### WORK TO BE COMPLETED
Gather each line of the entries below that includes "recording".

### SUPPLIED RECORDS
******
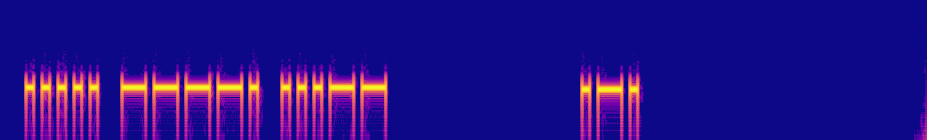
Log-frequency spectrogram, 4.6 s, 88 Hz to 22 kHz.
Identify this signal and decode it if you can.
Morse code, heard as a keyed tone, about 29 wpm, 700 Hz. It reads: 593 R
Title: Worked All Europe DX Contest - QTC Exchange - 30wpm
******
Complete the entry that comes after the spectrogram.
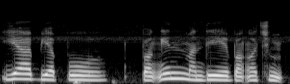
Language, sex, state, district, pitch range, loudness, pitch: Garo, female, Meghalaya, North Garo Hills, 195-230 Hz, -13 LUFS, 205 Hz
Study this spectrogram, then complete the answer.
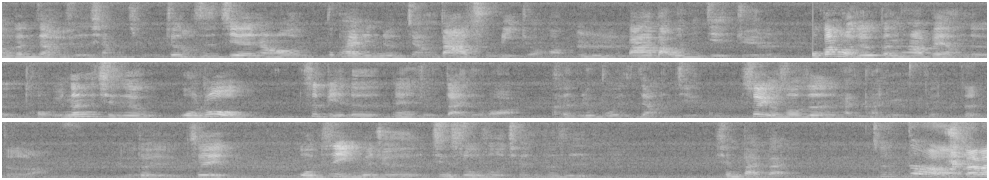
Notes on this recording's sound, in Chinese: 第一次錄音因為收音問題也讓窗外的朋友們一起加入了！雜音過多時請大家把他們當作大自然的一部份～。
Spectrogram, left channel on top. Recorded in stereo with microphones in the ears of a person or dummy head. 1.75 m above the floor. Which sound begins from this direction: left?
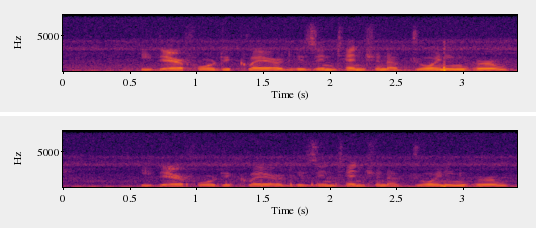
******
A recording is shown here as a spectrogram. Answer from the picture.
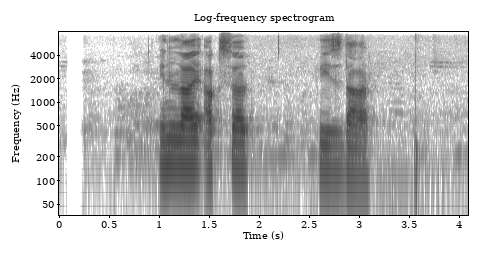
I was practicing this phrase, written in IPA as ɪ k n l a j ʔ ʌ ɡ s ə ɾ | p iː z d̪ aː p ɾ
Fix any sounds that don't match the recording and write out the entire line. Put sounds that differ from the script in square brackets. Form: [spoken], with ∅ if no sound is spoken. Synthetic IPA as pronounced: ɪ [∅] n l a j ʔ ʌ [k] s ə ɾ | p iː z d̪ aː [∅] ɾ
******
### REPLY
Notes on this recording's sound, in Chinese: 第一次錄音因為收音問題也讓窗外的朋友們一起加入了！雜音過多時請大家把他們當作大自然的一部份～。
A recording is shown here as a spectrogram. Answer from the picture.
Fix any sounds that don't match the recording and write out the entire line. Put sounds that differ from the script in square brackets. Form: [spoken], with ∅ if no sound is spoken. Synthetic IPA as pronounced: ɪ [∅] n l a j ʔ ʌ [k] s ə ɾ | p iː z d̪ aː [∅] ɾ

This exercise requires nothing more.